You need to have Garmin Ant Agent open and the USB stick plugged in at all times for the wireless syncing to be a real benefit. As a single laptop user, that stick is plugged and unplugged, and the windowed Ant Agent application does not always stay open, I must admit. This means that when I’m done running, it’s not a walk in the door, sync complete before I’m done showering kind of scenario like Garmin will have you believe. I will have to walk downstairs, plug in the ant stick and launch the application. The fact that the sync itself is wireless is of absolutely no benefit to me. Much of the process is physical anyhow. Why not use the same system as the cheap, entry level 110? At the very least as an option? Then I would be able to charge the damn thing at the same time, and I would only need the Garmin Communicatior plug-in to upload my workouts to Garmin Connect. But this comparison is only valid for the times when the sync actually goes as planned. Read on.
The 405cx is clearly an undertested device released way too early. I feel like a beta tester for a device I dug deep to purchase. It didn’t take many runs before the watch started behaving very weird. The most frequent problem being that syncing fails and needs up to 10-15 attempts to complete. There are numerous threads on Garmin’s official forum describing this problem, nevertheless they claim they have never heard of it.

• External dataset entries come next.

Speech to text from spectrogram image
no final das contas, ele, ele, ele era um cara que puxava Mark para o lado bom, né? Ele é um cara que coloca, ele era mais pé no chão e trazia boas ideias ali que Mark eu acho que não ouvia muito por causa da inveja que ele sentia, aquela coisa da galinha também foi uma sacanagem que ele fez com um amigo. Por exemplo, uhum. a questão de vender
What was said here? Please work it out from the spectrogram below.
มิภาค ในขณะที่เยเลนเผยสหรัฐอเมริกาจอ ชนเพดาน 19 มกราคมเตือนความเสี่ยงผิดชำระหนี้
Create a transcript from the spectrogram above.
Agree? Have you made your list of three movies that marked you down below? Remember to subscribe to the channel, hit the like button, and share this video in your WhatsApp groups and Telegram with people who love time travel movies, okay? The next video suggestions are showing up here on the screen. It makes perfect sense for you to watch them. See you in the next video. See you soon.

Then there’s the battery drain status bug. Basically you will take the watch out of sleep mode, check the battery and think “78%, great, that’s more than ample for a long run”. Then you get dressed, step outside, take the watch back out of sleep mode and it will complain about a nearly empty battery. It’s either that or it will shut down mid run. The sync bug started for me after the watch had shut down with a workout in progress, but none of the other users on the Garmin forum mention that as a possible factor.

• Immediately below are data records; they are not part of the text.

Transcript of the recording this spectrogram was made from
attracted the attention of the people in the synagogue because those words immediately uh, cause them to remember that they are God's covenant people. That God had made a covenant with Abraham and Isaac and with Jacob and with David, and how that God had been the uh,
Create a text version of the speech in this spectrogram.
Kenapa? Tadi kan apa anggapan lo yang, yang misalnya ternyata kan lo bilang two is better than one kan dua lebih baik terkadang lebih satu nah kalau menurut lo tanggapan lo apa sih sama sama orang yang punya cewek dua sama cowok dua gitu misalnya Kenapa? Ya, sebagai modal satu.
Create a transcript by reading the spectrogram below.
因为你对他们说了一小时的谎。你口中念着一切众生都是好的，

Last sunday, after running the Oslo Marathon 10k, the watch took on a new bug. Like it was more exhausted than I was, it shut down and immediately attempted to restart itself. This resulted in a seemingly endless reboot cycle, accompanied by a startup beep every 5 seconds that drove people around me mad. Eventually it managed a full restart and decided to celebrate by splashing the low battery warning across the screen. I should mention that the battery was absolutely topped up before the race, I completed in 47 minutes, and the dead end reboot cycle went on for around 45 minutes after that. If that’s any indication of the battery life on this thing, you won’t even be able to use it for a full half marathon unless you finish among the real athletes.

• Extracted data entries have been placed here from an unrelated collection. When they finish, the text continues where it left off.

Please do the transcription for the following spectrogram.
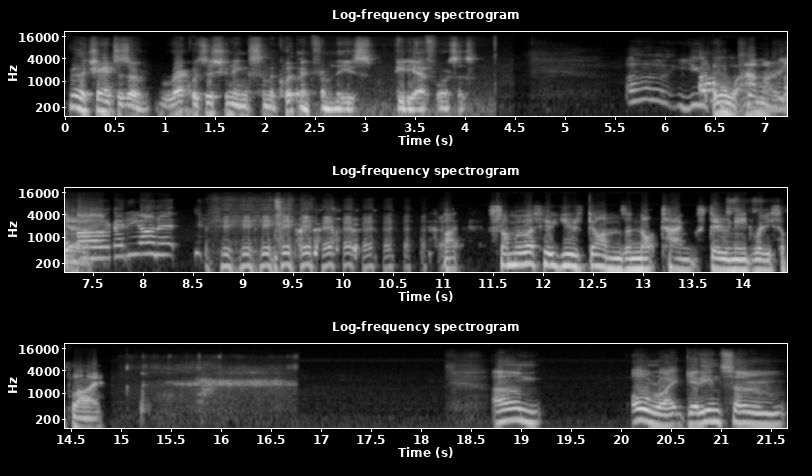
What are the chances of requisitioning some equipment from these PDF forces? uh, you. Oh, can ammo, yeah. Already on it. Some of us who use guns and not tanks do need resupply. Um, all right, get in. So,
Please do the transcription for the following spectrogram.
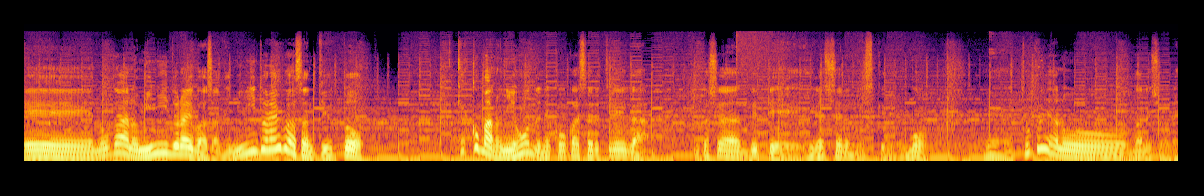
えー、のがあのミニドライバーさんで、ミニドライバーさんっていうと、結構まあの日本でね公開されてる映画昔から出ていらっしゃるんですけれども、えー、特にあの何でしょうね、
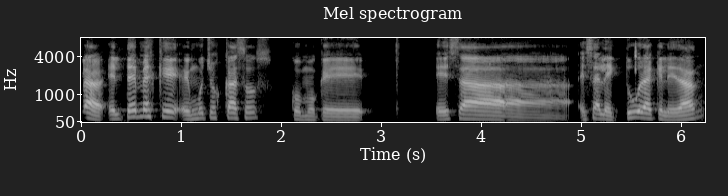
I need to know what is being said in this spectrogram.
Claro, el tema es que en muchos casos, como que esa, esa lectura que le dan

I’m tempted to say shame on you, Garmin. Even though not everyone (though quite a few) have experienced the bugs I have, the design shortcomings of this device are enough to send it straight back to the R&D department. I cannot help but thinking that the Forerunner 405 was a launch with all fingers and toes crossed at Garmin. The functional shortcomings are an imminent experience for all users and I guess Garmin only hoped that the awesomeness of the design and form factor would help people forget that it was basically broken as it left the factory.
I, for one, am returning my Garmin Forerunner 405cx and getting a 305 to replace it (and saving $150 in the process).